> _The problem_
Reproduce exactly the lines below, starting with the line that contains "The spectrogram below is" and ending with the last line of the records, both included, and nothing else.

> _Extracted entries_
━━━━━━

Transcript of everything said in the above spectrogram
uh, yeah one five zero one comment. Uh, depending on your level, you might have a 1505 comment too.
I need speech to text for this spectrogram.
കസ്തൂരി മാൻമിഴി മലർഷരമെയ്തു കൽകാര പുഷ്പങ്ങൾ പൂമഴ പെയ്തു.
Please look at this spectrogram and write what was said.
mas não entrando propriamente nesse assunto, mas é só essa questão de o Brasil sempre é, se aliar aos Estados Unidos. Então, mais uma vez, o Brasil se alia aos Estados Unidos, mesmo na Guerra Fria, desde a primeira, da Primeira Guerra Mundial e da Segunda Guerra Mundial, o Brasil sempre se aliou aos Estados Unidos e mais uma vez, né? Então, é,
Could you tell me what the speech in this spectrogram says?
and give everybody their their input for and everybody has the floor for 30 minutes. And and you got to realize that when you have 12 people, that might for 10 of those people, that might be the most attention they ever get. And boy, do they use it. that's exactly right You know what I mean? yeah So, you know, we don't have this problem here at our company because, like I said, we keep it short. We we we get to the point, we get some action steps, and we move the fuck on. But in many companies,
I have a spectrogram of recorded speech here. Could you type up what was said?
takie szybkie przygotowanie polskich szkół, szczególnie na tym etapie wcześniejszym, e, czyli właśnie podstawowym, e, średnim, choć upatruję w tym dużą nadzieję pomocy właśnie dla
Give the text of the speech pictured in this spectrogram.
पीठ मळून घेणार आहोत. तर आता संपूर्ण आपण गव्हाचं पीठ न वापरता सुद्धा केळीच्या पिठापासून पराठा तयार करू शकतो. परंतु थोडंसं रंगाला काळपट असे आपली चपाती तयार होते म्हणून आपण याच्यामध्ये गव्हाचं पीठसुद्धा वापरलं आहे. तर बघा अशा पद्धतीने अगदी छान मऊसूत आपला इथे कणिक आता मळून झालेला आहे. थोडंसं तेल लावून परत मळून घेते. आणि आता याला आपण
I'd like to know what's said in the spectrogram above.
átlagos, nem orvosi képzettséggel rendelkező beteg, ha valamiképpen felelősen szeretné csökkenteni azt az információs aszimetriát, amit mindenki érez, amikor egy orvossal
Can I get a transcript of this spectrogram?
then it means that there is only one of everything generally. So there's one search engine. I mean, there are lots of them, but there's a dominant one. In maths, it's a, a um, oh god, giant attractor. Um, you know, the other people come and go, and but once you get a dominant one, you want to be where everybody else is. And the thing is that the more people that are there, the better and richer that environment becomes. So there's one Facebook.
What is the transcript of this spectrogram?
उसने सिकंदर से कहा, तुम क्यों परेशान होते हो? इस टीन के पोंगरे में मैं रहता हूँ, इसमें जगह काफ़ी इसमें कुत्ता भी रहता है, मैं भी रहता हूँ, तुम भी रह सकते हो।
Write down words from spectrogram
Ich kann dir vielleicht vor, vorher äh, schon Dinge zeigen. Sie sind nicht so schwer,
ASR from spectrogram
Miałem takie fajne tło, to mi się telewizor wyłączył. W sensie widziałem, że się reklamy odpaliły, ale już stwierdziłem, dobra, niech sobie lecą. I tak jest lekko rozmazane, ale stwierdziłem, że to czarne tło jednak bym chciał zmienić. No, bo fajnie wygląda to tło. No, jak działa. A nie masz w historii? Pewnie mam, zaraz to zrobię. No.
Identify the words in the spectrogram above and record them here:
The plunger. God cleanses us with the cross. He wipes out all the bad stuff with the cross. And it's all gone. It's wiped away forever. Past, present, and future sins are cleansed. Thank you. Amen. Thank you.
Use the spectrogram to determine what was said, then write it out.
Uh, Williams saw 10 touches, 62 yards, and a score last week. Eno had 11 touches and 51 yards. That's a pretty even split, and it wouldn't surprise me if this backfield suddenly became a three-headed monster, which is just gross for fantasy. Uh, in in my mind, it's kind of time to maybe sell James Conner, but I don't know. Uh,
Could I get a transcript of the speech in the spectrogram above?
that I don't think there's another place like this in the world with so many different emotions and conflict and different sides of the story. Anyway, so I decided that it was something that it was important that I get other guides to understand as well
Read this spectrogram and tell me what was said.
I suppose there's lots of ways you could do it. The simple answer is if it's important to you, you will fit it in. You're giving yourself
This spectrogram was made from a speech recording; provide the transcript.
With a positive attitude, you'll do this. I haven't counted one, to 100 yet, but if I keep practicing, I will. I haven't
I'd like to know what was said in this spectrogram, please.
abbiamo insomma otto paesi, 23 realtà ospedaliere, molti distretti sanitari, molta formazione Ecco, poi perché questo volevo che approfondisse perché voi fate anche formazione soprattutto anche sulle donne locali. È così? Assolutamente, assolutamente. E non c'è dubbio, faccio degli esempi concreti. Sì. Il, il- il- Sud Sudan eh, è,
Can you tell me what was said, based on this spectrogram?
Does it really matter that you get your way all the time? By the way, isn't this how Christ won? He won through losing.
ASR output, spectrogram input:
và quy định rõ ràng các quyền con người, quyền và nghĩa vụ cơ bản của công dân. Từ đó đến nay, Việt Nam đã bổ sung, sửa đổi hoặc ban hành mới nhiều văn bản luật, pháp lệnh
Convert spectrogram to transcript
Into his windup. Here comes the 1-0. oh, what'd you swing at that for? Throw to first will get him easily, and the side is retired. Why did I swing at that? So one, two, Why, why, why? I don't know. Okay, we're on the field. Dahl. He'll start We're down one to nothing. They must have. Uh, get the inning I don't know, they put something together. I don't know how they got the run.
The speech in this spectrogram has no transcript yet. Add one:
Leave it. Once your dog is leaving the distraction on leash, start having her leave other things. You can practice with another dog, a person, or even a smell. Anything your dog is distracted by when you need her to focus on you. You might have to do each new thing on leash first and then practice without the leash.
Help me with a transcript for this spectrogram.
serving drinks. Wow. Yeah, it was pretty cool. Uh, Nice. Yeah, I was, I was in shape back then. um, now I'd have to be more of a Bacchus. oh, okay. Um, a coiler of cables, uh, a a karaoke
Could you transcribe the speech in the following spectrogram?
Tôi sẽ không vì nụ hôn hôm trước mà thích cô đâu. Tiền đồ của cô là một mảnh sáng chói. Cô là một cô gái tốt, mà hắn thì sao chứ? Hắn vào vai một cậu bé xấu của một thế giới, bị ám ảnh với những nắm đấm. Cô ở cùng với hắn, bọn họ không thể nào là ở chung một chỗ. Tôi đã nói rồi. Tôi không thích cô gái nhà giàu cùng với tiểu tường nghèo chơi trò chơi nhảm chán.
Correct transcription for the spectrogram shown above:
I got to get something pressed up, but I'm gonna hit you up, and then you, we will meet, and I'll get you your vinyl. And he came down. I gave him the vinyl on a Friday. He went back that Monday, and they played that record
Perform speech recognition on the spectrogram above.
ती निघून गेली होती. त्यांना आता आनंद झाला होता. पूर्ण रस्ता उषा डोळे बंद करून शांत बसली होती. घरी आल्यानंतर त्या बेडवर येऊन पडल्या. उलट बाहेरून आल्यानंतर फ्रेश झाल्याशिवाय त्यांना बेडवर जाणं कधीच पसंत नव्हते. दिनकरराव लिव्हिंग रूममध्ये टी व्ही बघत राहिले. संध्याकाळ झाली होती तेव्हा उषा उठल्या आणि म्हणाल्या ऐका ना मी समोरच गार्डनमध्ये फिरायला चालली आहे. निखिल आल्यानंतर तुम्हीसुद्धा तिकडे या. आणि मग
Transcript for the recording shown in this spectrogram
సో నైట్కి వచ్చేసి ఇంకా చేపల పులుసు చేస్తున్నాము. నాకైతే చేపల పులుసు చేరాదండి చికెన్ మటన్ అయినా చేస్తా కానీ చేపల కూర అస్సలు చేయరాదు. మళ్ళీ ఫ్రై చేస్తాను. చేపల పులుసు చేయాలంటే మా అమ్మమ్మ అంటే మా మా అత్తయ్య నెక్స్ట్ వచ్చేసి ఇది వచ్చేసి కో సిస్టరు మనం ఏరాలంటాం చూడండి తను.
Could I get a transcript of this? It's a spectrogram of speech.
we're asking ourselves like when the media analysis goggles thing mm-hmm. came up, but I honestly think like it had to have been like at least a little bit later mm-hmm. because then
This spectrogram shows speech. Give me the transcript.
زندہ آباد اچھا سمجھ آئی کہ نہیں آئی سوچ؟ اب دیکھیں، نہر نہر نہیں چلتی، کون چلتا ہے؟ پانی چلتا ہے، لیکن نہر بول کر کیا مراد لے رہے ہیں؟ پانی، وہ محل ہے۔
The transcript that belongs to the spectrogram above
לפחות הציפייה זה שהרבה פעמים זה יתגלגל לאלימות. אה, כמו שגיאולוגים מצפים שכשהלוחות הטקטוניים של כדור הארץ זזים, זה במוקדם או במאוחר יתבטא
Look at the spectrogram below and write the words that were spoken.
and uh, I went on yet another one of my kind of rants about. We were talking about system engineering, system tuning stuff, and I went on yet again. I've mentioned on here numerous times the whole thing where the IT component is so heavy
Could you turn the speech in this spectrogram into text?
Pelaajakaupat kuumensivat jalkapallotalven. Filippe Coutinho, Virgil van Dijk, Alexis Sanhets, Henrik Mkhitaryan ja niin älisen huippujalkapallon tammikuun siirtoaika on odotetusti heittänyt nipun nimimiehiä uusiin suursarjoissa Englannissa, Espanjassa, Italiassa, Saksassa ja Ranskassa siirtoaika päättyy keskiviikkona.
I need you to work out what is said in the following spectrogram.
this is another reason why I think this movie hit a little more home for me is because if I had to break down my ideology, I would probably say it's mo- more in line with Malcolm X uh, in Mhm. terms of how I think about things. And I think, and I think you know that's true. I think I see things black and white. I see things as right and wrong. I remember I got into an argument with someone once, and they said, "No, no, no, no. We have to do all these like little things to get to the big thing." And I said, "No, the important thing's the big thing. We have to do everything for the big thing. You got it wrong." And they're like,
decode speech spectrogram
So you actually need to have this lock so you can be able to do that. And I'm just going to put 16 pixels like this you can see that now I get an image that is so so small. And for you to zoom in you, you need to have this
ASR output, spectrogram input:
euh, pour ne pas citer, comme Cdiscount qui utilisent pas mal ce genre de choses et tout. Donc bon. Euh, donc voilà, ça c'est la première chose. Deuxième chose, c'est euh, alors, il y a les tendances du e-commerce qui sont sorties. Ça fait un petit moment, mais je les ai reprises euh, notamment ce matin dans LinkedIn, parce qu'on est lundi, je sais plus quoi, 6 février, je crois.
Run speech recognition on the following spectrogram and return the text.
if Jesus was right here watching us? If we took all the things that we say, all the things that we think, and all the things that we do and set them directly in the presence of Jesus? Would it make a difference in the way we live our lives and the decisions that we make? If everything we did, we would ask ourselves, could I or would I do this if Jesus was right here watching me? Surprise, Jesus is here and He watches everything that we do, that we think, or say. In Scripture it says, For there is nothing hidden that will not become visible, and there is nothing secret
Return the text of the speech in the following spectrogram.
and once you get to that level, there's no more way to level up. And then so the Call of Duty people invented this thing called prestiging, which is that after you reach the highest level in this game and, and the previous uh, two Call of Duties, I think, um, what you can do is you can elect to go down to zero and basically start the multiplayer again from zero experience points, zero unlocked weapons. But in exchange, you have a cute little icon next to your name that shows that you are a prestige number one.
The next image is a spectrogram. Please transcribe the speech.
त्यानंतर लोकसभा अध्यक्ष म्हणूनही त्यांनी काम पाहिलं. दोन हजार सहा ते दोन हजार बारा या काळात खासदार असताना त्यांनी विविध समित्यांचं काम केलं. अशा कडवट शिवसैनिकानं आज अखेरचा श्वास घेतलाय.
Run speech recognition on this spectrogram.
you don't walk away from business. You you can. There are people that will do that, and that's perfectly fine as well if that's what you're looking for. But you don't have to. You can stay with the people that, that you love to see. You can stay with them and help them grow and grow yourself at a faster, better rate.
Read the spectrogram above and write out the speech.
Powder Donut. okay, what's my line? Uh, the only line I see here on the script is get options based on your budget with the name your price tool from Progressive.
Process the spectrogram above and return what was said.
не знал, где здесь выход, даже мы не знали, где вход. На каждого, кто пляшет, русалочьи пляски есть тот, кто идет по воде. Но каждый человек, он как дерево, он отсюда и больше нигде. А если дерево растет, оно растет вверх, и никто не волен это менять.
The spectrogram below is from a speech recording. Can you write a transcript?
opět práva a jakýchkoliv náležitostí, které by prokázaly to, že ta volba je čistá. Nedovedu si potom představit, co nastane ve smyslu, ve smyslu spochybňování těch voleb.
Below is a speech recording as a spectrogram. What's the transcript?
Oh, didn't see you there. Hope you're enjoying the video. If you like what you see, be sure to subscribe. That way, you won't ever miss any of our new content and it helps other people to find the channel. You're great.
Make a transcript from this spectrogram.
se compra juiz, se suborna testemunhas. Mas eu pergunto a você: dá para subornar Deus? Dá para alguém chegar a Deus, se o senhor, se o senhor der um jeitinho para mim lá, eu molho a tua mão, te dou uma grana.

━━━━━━

> _Output_
The spectrogram below is from a speech recording. Can you write a transcript?
opět práva a jakýchkoliv náležitostí, které by prokázaly to, že ta volba je čistá. Nedovedu si potom představit, co nastane ve smyslu, ve smyslu spochybňování těch voleb.
Below is a speech recording as a spectrogram. What's the transcript?
Oh, didn't see you there. Hope you're enjoying the video. If you like what you see, be sure to subscribe. That way, you won't ever miss any of our new content and it helps other people to find the channel. You're great.
Make a transcript from this spectrogram.
se compra juiz, se suborna testemunhas. Mas eu pergunto a você: dá para subornar Deus? Dá para alguém chegar a Deus, se o senhor, se o senhor der um jeitinho para mim lá, eu molho a tua mão, te dou uma grana.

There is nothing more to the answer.